"It starts off with you getting an opportunity and you need to make the most of it," he said. "For all of us, it started on special teams. We take pride in that, especially as a New York Giant, the way we execute on special teams, the way we work as a special teams unit. You make the most there, then the coaches trust you and kind of sugar you into a little defense and see how you do there and make the most of that. Then it continues to increase. That's kind of been all of our journey. Each of us has done it in different ways and had different opportunities where we've made the most of it, and that just builds trust. When you have young guys on the field, the biggest thing is do you trust them to do the right thing, to do their job? It's been cool to build trust with the coaching staff for me and the rest of the young guys."
Coughlin started 38 games at defensive end for the Golden Gophers but has moved seamlessly between outside and inside linebacker in his first NFL season.
"The way I look at it is it's a pretty unbelievable opportunity for me to really hone in on what is the entire defense doing," he said. "It's a totally different feel playing outside linebacker compared to inside linebacker. But me being able to do both, I'm really understanding our defense and understanding where the inside linebackers are fitting because I know where I am as an outside linebacker, and things like that. I'd say yeah, at the beginning it was more difficult. But I'm really thankful that I've gotten to do that."
Tom Brady may not be, but the Giants certainly are.
*Late yesterday, the Giants were awarded wide receiver Dante Pettis off waivers from the San Francisco 49ers. He is expected to formally join the roster early next week after completing the Covid-19 protocols.
"I think there were a lot of guys who had exposure to him from when he came out from college," coach Joe Judge said. "He has a level of talent we'd like to see him in the building and give him a chance to get out there and work. But we're always looking at the waiver all the time and trying to see if there's any way we can add someone to our roster we think can help. He won't be available for a few days until he's through the protocol to get into our program. It gives him a little bit of a window of time to travel and kind of get acclimated. It gives us a little bit of a window of time with the current roster right here. But we have a spot open right now. We're only at 52 until he officially counts."
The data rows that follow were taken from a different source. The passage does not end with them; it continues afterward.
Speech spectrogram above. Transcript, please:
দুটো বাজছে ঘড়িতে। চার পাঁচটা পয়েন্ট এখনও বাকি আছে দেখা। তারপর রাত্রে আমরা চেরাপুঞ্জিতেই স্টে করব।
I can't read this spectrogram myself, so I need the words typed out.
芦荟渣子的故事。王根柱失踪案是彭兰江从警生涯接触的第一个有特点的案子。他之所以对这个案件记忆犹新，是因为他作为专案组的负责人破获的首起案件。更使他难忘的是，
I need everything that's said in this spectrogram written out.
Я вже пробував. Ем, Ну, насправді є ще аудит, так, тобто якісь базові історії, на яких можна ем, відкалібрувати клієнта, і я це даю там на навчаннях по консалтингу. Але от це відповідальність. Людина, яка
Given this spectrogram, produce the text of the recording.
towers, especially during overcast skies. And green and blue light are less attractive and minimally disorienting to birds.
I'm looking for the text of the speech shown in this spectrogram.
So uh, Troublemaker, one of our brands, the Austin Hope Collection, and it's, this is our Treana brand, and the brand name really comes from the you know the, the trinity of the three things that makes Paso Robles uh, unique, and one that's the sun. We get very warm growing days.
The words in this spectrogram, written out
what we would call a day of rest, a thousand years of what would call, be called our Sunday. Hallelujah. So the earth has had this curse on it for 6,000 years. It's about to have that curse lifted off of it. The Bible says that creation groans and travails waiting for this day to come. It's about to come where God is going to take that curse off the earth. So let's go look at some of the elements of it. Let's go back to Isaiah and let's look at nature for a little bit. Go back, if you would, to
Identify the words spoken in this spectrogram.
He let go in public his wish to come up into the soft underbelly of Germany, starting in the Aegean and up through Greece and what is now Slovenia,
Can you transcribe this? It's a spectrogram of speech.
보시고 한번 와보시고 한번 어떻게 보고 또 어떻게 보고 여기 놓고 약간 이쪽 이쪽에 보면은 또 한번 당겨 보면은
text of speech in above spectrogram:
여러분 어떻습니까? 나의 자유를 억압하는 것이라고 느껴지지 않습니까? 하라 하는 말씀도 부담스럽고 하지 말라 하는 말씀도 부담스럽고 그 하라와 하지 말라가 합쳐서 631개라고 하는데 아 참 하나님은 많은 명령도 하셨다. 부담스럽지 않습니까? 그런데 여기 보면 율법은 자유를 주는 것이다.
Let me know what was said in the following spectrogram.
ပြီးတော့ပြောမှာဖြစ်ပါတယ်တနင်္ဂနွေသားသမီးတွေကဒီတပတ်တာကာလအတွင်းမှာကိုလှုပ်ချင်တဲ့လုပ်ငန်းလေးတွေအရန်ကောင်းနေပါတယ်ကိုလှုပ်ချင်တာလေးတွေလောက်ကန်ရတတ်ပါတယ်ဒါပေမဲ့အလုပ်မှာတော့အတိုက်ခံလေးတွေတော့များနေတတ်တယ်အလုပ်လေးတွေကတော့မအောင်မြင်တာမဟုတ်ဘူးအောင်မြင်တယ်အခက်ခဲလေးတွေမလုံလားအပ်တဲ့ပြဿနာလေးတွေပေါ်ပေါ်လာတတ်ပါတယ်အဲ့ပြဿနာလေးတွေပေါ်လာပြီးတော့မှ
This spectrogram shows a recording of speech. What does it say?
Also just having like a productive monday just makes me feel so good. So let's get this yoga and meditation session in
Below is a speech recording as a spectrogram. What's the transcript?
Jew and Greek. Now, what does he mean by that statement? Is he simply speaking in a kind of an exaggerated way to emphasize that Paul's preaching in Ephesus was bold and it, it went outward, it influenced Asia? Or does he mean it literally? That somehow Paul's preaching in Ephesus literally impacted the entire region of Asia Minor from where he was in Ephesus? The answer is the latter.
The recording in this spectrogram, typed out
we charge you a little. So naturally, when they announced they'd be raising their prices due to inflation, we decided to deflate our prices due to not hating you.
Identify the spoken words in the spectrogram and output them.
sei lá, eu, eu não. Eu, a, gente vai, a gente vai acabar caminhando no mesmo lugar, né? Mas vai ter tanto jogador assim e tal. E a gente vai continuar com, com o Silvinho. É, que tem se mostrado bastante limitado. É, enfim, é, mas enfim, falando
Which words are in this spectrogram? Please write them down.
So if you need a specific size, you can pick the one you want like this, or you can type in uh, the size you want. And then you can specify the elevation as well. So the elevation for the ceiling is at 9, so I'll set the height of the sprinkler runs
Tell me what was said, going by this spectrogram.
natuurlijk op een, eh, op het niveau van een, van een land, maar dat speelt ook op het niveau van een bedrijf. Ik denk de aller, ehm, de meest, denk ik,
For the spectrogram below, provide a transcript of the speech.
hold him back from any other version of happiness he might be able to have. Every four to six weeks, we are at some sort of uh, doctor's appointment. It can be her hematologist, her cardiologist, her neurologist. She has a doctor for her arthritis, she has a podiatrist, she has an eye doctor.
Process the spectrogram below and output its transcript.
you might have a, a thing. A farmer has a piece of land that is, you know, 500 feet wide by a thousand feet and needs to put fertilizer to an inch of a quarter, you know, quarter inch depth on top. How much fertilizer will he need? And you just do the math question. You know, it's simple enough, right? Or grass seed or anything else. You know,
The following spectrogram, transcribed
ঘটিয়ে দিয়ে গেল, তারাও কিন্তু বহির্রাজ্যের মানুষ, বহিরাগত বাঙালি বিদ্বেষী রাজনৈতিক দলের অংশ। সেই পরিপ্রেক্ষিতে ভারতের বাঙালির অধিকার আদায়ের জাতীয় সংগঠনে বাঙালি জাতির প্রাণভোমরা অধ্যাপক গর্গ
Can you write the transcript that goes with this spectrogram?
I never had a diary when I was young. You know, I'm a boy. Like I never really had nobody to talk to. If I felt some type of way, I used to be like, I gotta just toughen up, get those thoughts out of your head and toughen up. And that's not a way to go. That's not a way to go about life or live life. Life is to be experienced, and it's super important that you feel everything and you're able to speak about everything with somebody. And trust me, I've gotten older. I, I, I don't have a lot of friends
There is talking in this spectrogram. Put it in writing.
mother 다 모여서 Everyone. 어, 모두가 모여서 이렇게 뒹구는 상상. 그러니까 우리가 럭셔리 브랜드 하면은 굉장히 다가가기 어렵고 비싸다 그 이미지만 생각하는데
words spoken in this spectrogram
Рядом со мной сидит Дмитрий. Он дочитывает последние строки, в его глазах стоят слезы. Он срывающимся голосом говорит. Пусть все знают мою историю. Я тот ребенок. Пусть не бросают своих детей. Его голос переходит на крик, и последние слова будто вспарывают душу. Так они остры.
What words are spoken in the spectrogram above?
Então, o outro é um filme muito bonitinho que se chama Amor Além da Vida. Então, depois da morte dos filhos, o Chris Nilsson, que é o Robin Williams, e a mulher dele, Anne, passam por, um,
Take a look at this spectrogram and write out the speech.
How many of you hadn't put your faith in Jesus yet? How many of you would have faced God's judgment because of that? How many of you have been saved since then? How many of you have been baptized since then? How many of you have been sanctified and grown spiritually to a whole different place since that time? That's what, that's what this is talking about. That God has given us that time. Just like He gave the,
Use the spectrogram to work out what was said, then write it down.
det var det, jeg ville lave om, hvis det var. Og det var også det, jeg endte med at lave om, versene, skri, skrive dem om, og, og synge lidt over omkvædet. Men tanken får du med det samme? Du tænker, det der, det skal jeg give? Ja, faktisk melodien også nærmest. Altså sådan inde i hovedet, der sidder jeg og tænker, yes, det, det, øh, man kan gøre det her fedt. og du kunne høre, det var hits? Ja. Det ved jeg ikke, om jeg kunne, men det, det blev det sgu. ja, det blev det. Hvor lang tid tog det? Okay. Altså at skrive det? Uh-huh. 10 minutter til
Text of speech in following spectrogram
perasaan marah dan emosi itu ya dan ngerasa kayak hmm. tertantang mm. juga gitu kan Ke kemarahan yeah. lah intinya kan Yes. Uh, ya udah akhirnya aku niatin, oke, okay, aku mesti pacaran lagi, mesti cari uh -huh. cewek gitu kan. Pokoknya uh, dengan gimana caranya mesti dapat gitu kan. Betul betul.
Pettis had 38 receptions in 28 games with the 49ers. But his most intriguing early role could be as a return specialist. At the University of Washington, he set an NCAA record with nine career punt returns for touchdowns. Pettis averaged 14.2 yards on 90 returns.
"Dante Pettis was one of the best punt returners in the history of college football," special teams coach Thomas McGaughey said. "Obviously, he's had some success in the past. Hopefully, once he gets here, we'll find out what his skill set is, what he can do. Find his strengths and try to play to that."
*Dion Lewis returned three kickoffs for 98 yards, including a Giants season-long 44-yarder, vs. Tampa Bay. He had just two returns in the first seven games.
"Dion has done it in the past," McGaughey said. "He's an experienced guy, he's scored touchdowns before in the past. I think it was a combination of our guys up front blocking better and just him understanding where to fit and where he needs to go. Dion is fearless, so he is going to hit it hard, straight, and fast. We got a good result, we got a couple good results."
*Defensive back Ryan Lewis (hamstring) was the only Giants player who did not participate in practice today.
Running back Devonta Freeman (ankle) returned to practice on a limited basis. He was inactive for the game against the Buccaneers. Also limited were wide receiver Sterling Shepard (shoulder/toe), linebackers Blake Martinez (hamstring) and Devante Downs (shoulder) and defensive back Logan Ryan (hip).
Wide receiver Golden Tate practiced fully after not participating yesterday.